Cancer Liquid Biopsy Market Assessment (Breast Cancer, Colorectal Cancer, Lung Cancer, Ovarian Cancer, Pancreatic Cancer)
The term liquid biopsy encompasses various diagnostic methods that use liquid, non-tissue specimens to provide information that can aid in the diagnosis, treatment and monitoring of cancer. Currently, tissue biopsies, along with imaging techniques, are the standard methods used in the diagnosis of solid cancers, but despite their widespread use, they have many limitations that open the door for other diagnostic technologies in oncology clinical settings.
This report contains markets for the following:
- Breast Cancer Liquid Biopsy Market (by Region – US, EUR, ASIA, ROW)
- Breast Cancer Significant Liquid Biopsy Products on Market
- Colorectal Cancer Liquid Biopsy Market (by Region – US, EUR, ASIA, ROW)
- Colorectal Cancer Significant Liquid Biopsy Products on Market
- Lung Cancer Liquid Biopsy Market (by Region – US, EUR, ASIA, ROW)
- Lung Cancer Significant Liquid Biopsy Products on Market
- Ovarian Cancer Liquid Biopsy Market (by Region – US, EUR, ASIA, ROW)
- Ovarian Cancer Significant Liquid Biopsy Products on Market
- Pancreatic Cancer Liquid Biopsy Market (by Region – US, EUR, ASIA, ROW)
- Pancreatic Cancer Significant Liquid Biopsy Products on Market
- Other Cancer Liquid Biopsy Market (by Region – US, EUR, ASIA, ROW)
- Other Cancer Significant Liquid Biopsy Products on Market
- Top Ten Companies in the Market

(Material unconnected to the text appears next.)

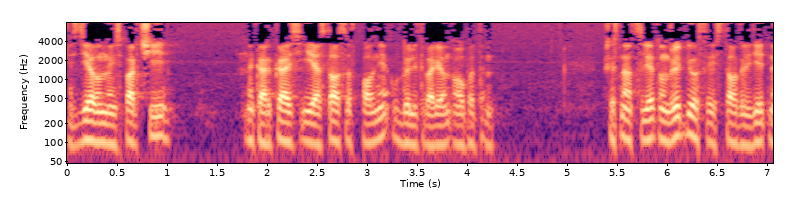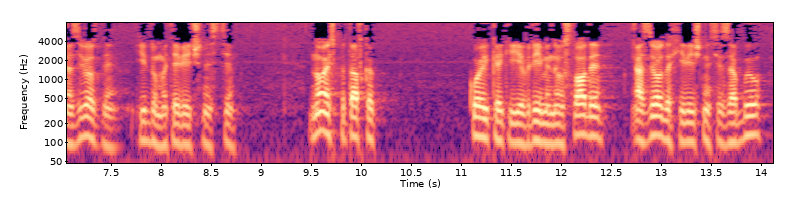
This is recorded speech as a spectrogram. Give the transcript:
сделанную из парчи, на каркасе и остался вполне удовлетворен опытом. В 16 лет он влюбился и стал глядеть на звезды и думать о вечности. Но, испытав как кое-какие временные услады, о звездах и вечности забыл –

The currently available liquid biopsy technologies employ the analysis of various types of analytes, including circulating tumor DNA (ctDNA), circulating tumor cells (CTCs), extracellular vesicles, proteins, miRNA and mRNA. Among them, ctDNA and CTCs have been the most explored technologies for commercial applications up to the present time.
Circulating tumor DNA (ctDNA) encompasses the small fragments of DNA that are believed to originate from the natural and abnormal necrosis and apoptosis processes that tumor cells undergo regularly. ctDNA fragments have the advantage of being available from different types of specimens, including urine, plasma, blood, and cerebrospinal fluid, but are rare and have a short half-life in the bloodstream, which makes their isolation and identification highly challenging. Since many cancer patients shed only very small DNA fragments into the bloodstream, ctDNA-based diagnostic technologies need to be highly sensitive in order to detect such rare events. Furthermore, ctDNA cannot provide information about protein expression, and the analysis of RNA is also difficult and limited using ctDNA. ctDNA may also result from tumor cells killed by therapeutic drugs, and does not capture information about the residual cancer that may not respond to the particular therapy or has become resistant to it.

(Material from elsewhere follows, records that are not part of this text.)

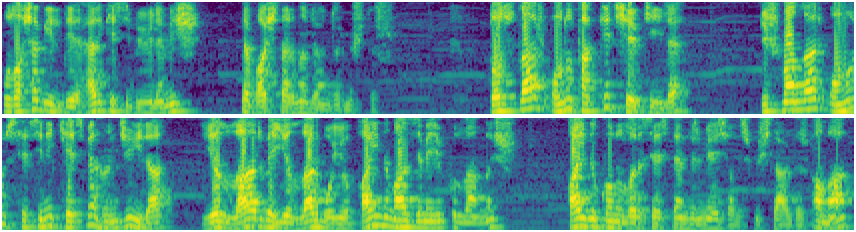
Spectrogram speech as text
ulaşabildiği herkesi büyülemiş ve başlarını döndürmüştür. Dostlar onu taklit şevkiyle, düşmanlar onun sesini kesme hıncıyla yıllar ve yıllar boyu aynı malzemeyi kullanmış, aynı konuları seslendirmeye çalışmışlardır ama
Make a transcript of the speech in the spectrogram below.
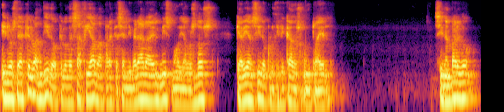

Circulating tumor cells (CTCs) are cancer cells that are believed to detach from primary or secondary tumors and enter the bloodstream, traveling to distant organs, initiating the process of metastasis, and forming new tumors. Similarly to ctDNA, CTC-based tests could offer significant advantages compared to tissue biopsies, as they may be able to capture the heterogeneity of tumors and their genetic evolution during the disease progression and therapy. Compared to ctDNA, CTCs have a longer half-life in blood, and the analysis of viable cells could provide information about protein expression, such as PD-L1 or ER, which is not possible with ctDNA. Also, since CTCs contain intact genomic material from tumors, their analysis can reveal additional information about the biology of cancer and metastasis that is not possible to obtain from ctDNA.

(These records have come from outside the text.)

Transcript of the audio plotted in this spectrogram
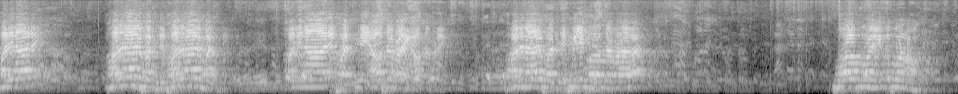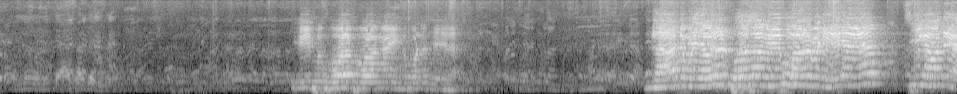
பதினாறு? பதினாறு பத்து பதினாறு பத்து. பதினாறு பத்து. அவசரப்படாங்க அவசரப்படாங்க பதினாறு பத்து. பிலிப் அவசரப்படாத. போல போல எங்க போனோம் பிலிப்பு போல போலங்க. எங்க போனோம் தெரியல. இந்த ஆட்ட முடிஞ்சவர்கள் போதாம இருப்பு வளர மாட்டேங்கிறீங்க சீக்கிரம் வந்துங்க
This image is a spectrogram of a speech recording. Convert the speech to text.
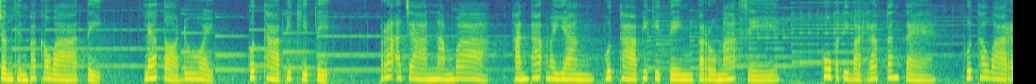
จนถึงภควาติ แล้วต่อด้วย พุทธาพิคิติ พระอาจารย์นำว่า หันทะมายังพุทธาพิคิติงกรมะเส ผู้ปฏิบัติรับตั้งแต่ พุทธวาร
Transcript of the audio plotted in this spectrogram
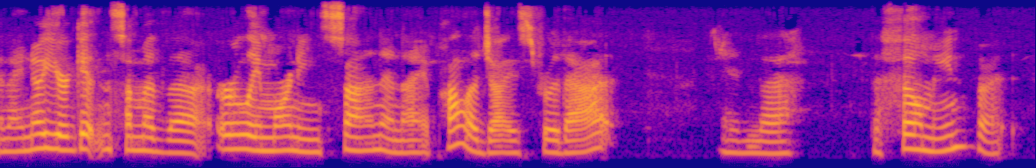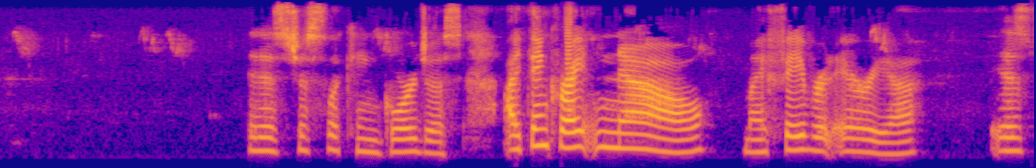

Exosomes are nanometer-sized extracellular membrane vesicles secreted by cells in the extracellular environment on a continuous basis. Exosomes circulate in great abundance and are highly stable in all biological fluids, and contain molecular information from their parental cells, included in proteins and various nucleic acids. Moreover, exosomes are involved in many cellular processes and carry information about tumor growth, metastasis, and drug resistance, which is not available from the analysis of circulating free DNA. Despite their advantages, the analysis of exosomes for diagnostic purposes poses various challenges that complicate considerably their use in the development of commercial diagnostics. Due to the complex composition of biological fluids, the detection and isolation of high purity exosomes is a long process that imposes the use of multiple techniques based on various parameters.
This report segments market by type of cancer and corresponding regional market. For segmentation by type of analyte and type of application, see Kalorama’s larger study on Liquid Biopsy Markets. ”